(The following article was written by Nathan and originally published in Clean Technica; Image Credit: Portland General Electric.
Editors Note: The principle obstacle to renewable energies becoming the world’s main power supply is their intermittent nature. When we can store surplus energy for weeks, instead of hours, that obstacle largely disappears.)
A new, state-of-the-art, 5 MW lithium-ion energy storage system was recently unveiled in South Salem, Oregon. The new energy storage system — which is a demonstration project — will allow the storage of the excess electricity occasionally produced by some intermittent renewable energy sources, such as wind and solar, as well as providing other services.
Image Credit: Portland General Electric
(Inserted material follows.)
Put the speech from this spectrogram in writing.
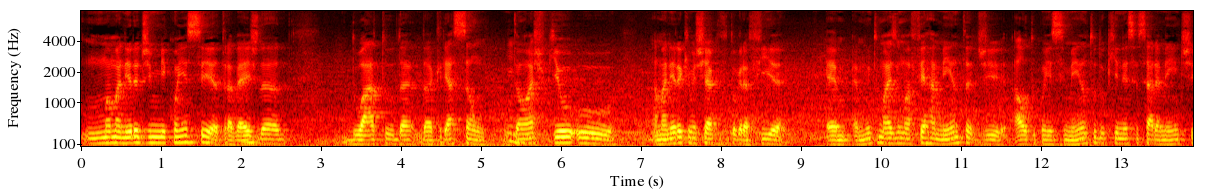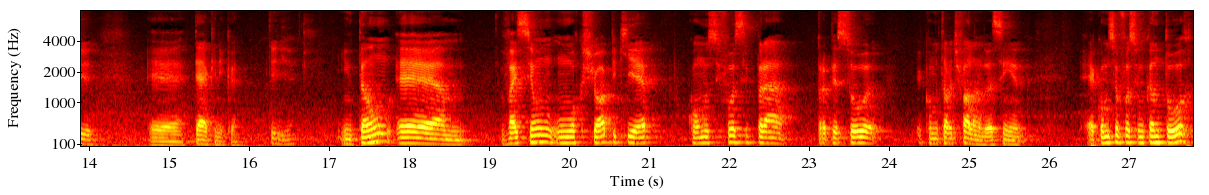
uma maneira de me conhecer através da, do ato da, da criação. Então, uhum. acho que o, o, a maneira que eu enxergo fotografia é, é muito mais uma ferramenta de autoconhecimento do que necessariamente é, técnica. Entendi. Então, é, vai ser um, um, workshop que é como se fosse para a pessoa, como eu estava te falando, assim, é, é como se eu fosse um cantor,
The energy storage system is integrated with a localized power zone — a microgrid — which means that about 500 customers in the area will be able to retain power even during regional electrical blackouts. The microgrid, and the new energy storage system, are both a part of the Pacific Northwest Smart Grid Demonstration Project — a project designed with the intention of testing out innovative technologies and energy solution methods in the real world, and potentially spurring their wide-scale adoption.
“The Pacific Northwest Smart Grid Demonstration Project is a successful public-private partnership involving 17 organizations across five Northwest states,” said Patricia Hoffman, assistant secretary for DOE’s Office of Electricity Delivery and Energy Reliability, which oversees regional smart grid demonstration projects. “It is a highly innovative project demonstrating transactive energy management, which is a promising, cost-effective way to integrate variable renewable energy, energy storage and demand response at scale. The celebration of the Salem Smart Power Center makes it clear that Oregon is helping to lead the way on energy storage commercialization and grid modernization.”
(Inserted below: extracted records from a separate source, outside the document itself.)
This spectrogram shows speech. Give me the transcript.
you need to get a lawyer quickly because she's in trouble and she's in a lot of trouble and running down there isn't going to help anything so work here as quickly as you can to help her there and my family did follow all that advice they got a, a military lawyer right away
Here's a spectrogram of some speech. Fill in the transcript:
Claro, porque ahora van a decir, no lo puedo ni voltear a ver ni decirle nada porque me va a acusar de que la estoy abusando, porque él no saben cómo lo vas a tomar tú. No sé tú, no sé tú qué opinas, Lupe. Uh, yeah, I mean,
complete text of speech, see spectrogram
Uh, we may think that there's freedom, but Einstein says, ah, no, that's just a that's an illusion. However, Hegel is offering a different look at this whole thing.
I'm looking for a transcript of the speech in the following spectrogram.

The 5 MW lithium-ion energy storage system was developed by Portland General Electric as part of its contribution to the Battelle-led Pacific Northwest Smart Grid Demonstration Project. Half of the facility’s development cost of $23-million-dollars was covered by the US Department of Energy. As a whole, the Pacific Northwest Smart Grid Demonstration Project is a five-year, $178-million project that launched in 2010.
The press release gets into the specifics of the new system:
The energy storage system will respond to regional grid conditions with the help of a key aspect of the demonstration called transactive control. Transactive control is based on technology from DOE’s Pacific Northwest National Laboratory, which is managed by Battelle. The technology helps power producers and users decide how much of the area’s power will be consumed, when and where. This is done when producers and users automatically respond to signals representing future power costs and planned energy consumption. The cost signals originate at Battelle’s Electricity Infrastructure Operations Center in Richland, Wash. They are updated every five minutes and sent to the project’s participating utilities, including PGE.
The automated signals allow project participants to make local decisions on how their piece of the smart grid project can support local and regional grid needs. Participants are now gathering data to measure how the signal can help deliver electricity more effectively, help better integrate wind power onto the power grid and more. The Salem battery will use the signal to coordinate its charge and discharge cycles with the power grid’s supply and demand.
The new energy storage system should give grid operators the information they need to design better, larger systems and offers a means of exploring different ways to integrate wind power with the grid.
Energy storage systems of a much-larger scale are currently in the planning stages in the Pacific Northwest — most utilizing relatively unconventional systems, such as underground compressed-air energy storage in porous rock, or abandoned mines. The Department of Energy’s Pacific Northwest National Laboratory recently released a comprehensive report on two particularly attractive sites for compressed air energy storage in Eastern Washington.